    They might disapprove of you (for example) drinking yourself to death – but they are not going to use FORCE to stop you.

    Even many years ago (as Jonah Goldberg tries to explain in “Liberal Fascism”) it was the “religious nutjobs” (i.e. the traditionalists) who were AGAINST euguenics (and all the rest of the real hard core nastyness) it was secular Progressives that were behind this.

    Yet (as they write the history that is taught in the schools and colleges and is presented in the MSM) the truth has got flushed down the toilet.

    There are areas of policy with which most British libertarians WOULD disagree with someone like Christine O’Donnell (abortion is an obvious one) – but there are not nearly so many as people might think.

  • Jacob

    The lefties think that anyone who disagrees with them must be dumb because they are incapable of grasping an idea different from their dogmas.

    Reagan wasn’t dumb, Dubya isn’t dumb, Palin isn’t dumb, its’ just the way the lefty MSM portrays them. As Goebles said: if you repeat a lie long enough, it’ll stick.

    Dumb are those who can’t grasp the logic of an opposite point of view, and can only characterize it as dumb. Which is to say: the lefties.

    As to the lefties’ main dogma: that you can engineer society and transform it by force according to your wishes (if you had power enough) – This view is delusional and criminal. Worse than dumb.

  • Verity

    Cascadian, you get my vote! Nail on the head.

    This individual with a will destroy was floated in on a dream and a raft of prejudice (against Caucasians). His entire experience in adult life was as a neighbourhood fixer, like the “uncles” in islamic enclaves in Britain. He had no achievements that weren’t handed to him on the basis of “race”. Or make that, “semi-race” as he had a white mother. She was the one, after his dad got his ticket back to Africa, who brought him up, took him to Indonesia, got him a stepfather, got him an Indonesian passport …

    I believe I’m the first on the internet to have dubbed him “the Manchurian candidate” – on the same day he got the nomination.

    I’m interested to note that his agenda didn’t work out.

    Not talented enough. Just a cypher.
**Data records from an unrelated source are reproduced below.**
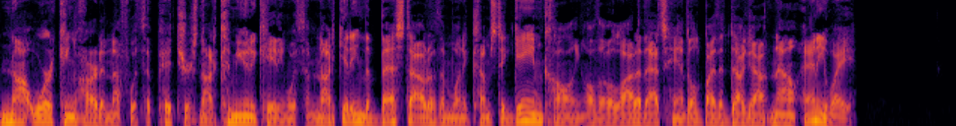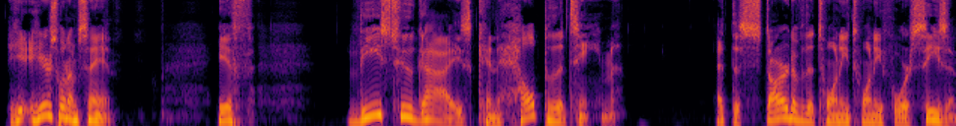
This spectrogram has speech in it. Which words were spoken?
not working hard enough with the pitchers, not communicating with them, not getting the best out of them when it comes to game calling, although a lot of that's handled by the dugout now anyway. Here's what I'm saying. If these two guys can help the team at the start of the 2024 season,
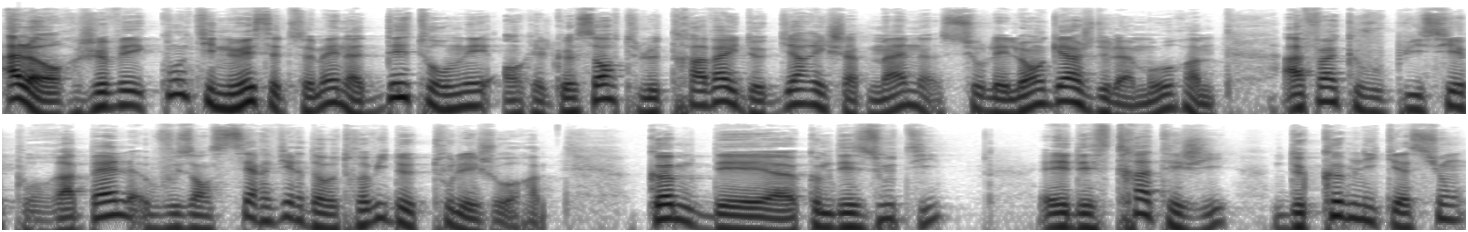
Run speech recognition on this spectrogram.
Alors, je vais continuer cette semaine à détourner en quelque sorte le travail de Gary Chapman sur les langages de l'amour, afin que vous puissiez, pour rappel, vous en servir dans votre vie de tous les jours, comme des, euh, comme des outils et des stratégies de communication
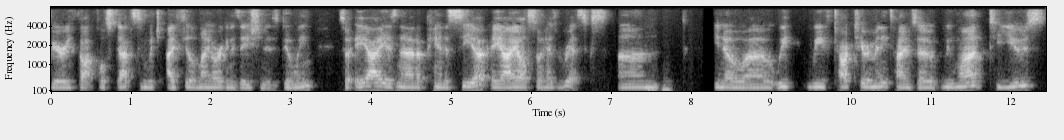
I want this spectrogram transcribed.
very thoughtful steps, in which I feel my organization is doing. So AI is not a panacea. AI also has risks. Um, you know, uh, we we've talked here many times. Uh, we want to use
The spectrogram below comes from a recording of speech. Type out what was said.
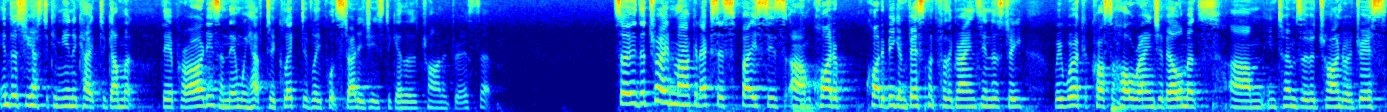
industry has to communicate to government their priorities and then we have to collectively put strategies together to try and address that. So the trade market access space is um, quite, a, quite a big investment for the grains industry. We work across a whole range of elements um, in terms of trying to address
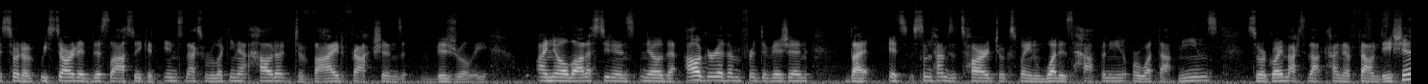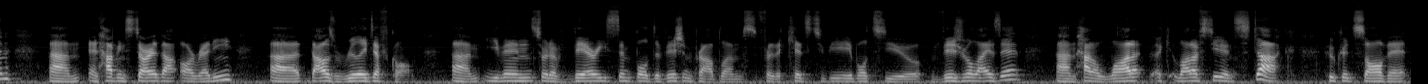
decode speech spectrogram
sort of we started this last week, and into next we're looking at how to divide fractions visually. I know a lot of students know the algorithm for division, but it's sometimes it's hard to explain what is happening or what that means. So we're going back to that kind of foundation, um, and having started that already, uh, that was really difficult. Um, even sort of very simple division problems for the kids to be able to visualize it um, had a lot of a lot of students stuck who could solve it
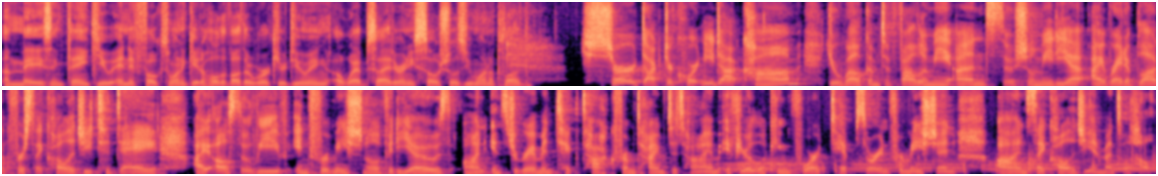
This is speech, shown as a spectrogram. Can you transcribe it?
Amazing. Thank you. And if folks want to get a hold of other work you're doing, a website or any socials you want to plug? Sure, drcortney.com. You're welcome to follow me on social media. I write a blog for Psychology Today. I also leave informational videos on Instagram and TikTok from time to time if you're looking for tips or information on psychology and mental health.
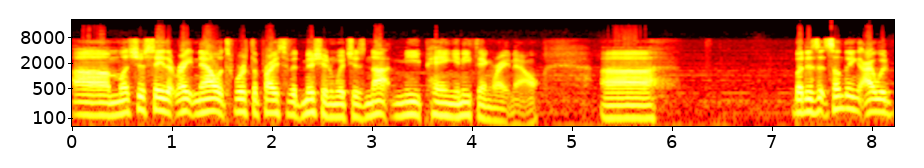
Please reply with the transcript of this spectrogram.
Um, let's just say that right now it's worth the price of admission, which is not me paying anything right now. Uh, but is it something I would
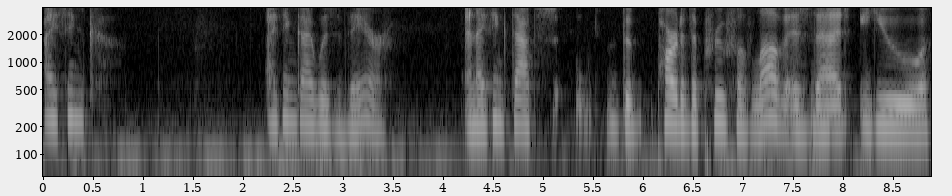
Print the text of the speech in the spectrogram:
I think I think I was there. And I think that's the part of the proof of love is mm-hmm. that you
A historical note.

  • A person has to be very clever indeed to believe that he is cleverer about my needs than he is about his own:

    http://staghounds.blogspot.com/2005/08/proof-that-marxism-can-never-work.html